# Work item:
For the data that follows, print the line with "Image type: spectrogram.", the line with "Transcript of voice audio in this spectrogram", and all lines between them, exactly as they stand. Omit pictures and add nothing.

# Data records:
########
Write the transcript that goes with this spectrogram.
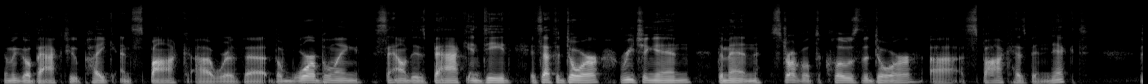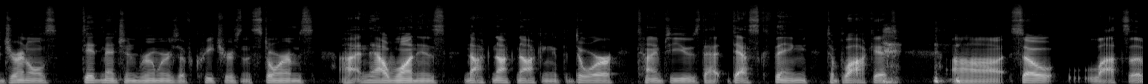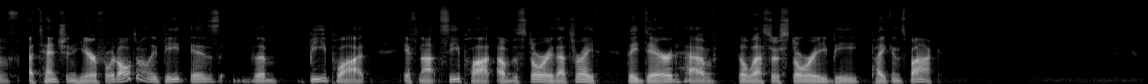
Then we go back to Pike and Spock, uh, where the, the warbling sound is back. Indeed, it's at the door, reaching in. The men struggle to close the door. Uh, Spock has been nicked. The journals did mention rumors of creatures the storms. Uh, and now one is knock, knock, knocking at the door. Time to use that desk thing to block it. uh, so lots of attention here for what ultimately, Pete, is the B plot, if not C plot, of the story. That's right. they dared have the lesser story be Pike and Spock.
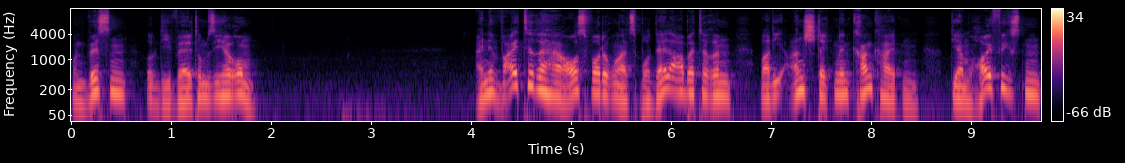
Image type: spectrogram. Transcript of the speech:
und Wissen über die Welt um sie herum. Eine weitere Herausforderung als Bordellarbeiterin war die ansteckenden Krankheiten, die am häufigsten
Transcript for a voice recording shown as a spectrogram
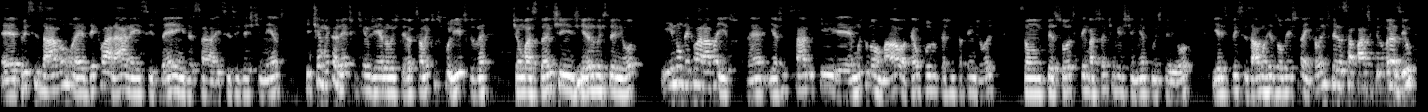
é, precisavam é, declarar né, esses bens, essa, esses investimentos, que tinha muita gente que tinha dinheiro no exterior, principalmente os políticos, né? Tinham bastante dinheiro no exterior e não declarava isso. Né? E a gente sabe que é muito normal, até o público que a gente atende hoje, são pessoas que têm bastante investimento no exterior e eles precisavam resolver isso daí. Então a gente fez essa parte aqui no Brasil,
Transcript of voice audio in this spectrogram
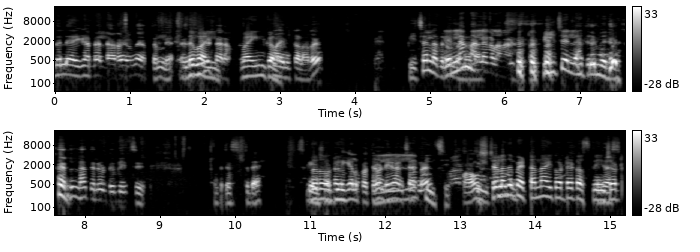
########
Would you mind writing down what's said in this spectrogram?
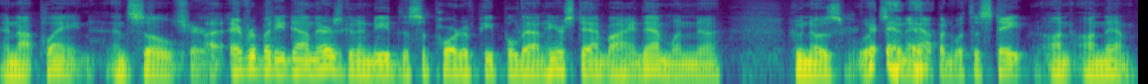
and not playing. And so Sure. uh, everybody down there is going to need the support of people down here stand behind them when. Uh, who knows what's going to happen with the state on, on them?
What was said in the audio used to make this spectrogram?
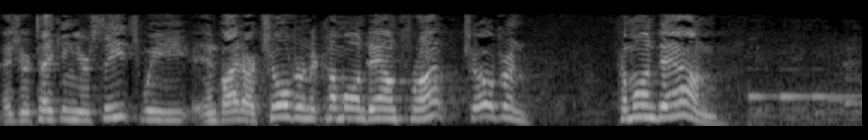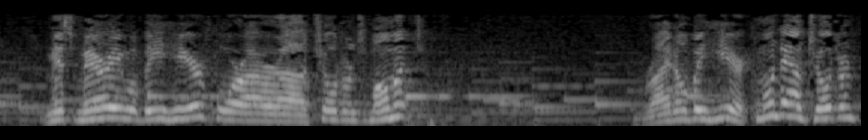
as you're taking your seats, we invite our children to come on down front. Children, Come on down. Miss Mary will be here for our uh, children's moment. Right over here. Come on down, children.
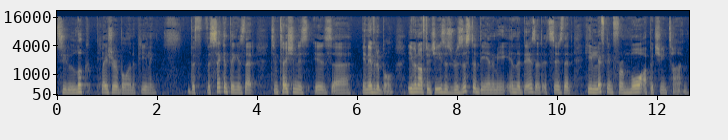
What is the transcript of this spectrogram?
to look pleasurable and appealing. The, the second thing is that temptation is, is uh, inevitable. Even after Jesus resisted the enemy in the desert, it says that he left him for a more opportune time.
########
# Task result:
Image type: spectrogram. Transcript of the speech:
und Wissen über die Welt um sie herum. Eine weitere Herausforderung als Bordellarbeiterin war die ansteckenden Krankheiten, die am häufigsten
Transcript for a voice recording shown as a spectrogram
é, precisavam é, declarar né, esses bens, essa, esses investimentos, que tinha muita gente que tinha dinheiro no exterior, principalmente os políticos, né? Tinham bastante dinheiro no exterior e não declarava isso. Né? E a gente sabe que é muito normal, até o público que a gente atende hoje, são pessoas que têm bastante investimento no exterior e eles precisavam resolver isso daí. Então a gente fez essa parte aqui no Brasil,
Transcript of voice audio in this spectrogram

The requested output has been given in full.